YOUR ASSIGNMENT: Exactly the lines from the line with "Here is a speech" through the final line of the records below, both ends included, are to be set down. Do not include pictures.

SUPPLIED INFORMATION:
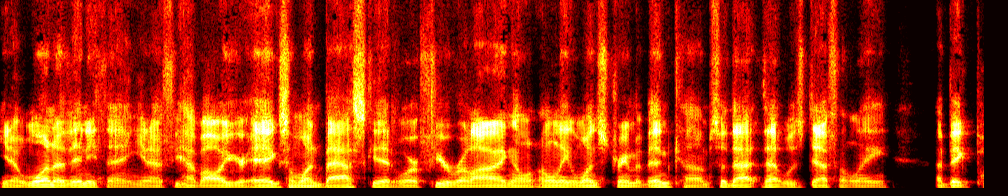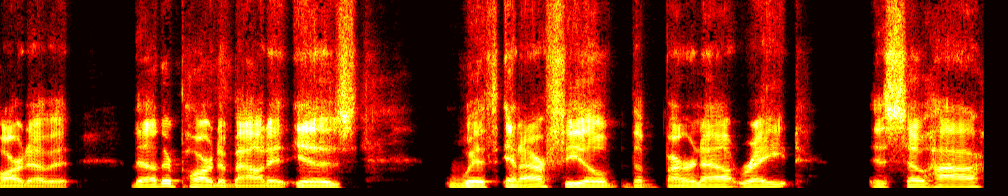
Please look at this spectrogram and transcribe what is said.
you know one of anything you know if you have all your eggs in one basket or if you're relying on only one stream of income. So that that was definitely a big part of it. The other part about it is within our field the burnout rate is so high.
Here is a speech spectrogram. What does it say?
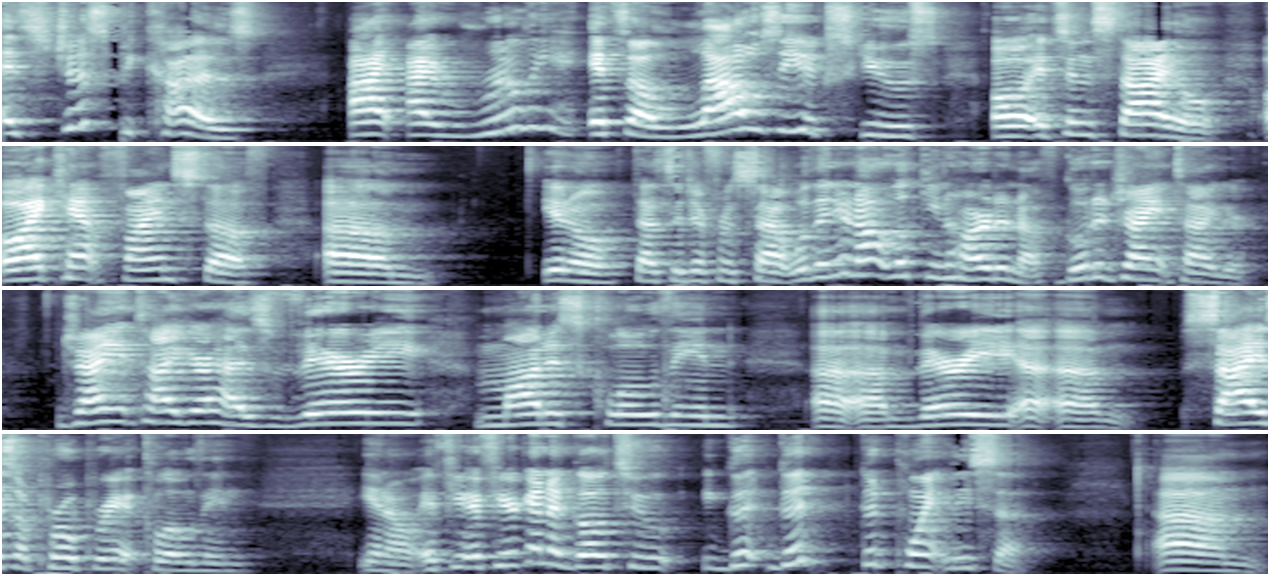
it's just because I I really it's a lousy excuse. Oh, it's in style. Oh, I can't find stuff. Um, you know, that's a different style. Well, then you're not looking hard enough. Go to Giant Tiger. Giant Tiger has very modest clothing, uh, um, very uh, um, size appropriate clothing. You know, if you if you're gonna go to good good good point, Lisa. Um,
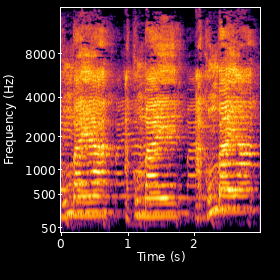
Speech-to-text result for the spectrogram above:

YOUR RESPONSE:
Here is a speech spectrogram. What does it say?
it's just because I I really it's a lousy excuse. Oh, it's in style. Oh, I can't find stuff. Um, you know, that's a different style. Well, then you're not looking hard enough. Go to Giant Tiger. Giant Tiger has very modest clothing, uh, um, very uh, um, size appropriate clothing. You know, if you if you're gonna go to good good good point, Lisa. Um,
Speech-to-text result for the spectrogram above:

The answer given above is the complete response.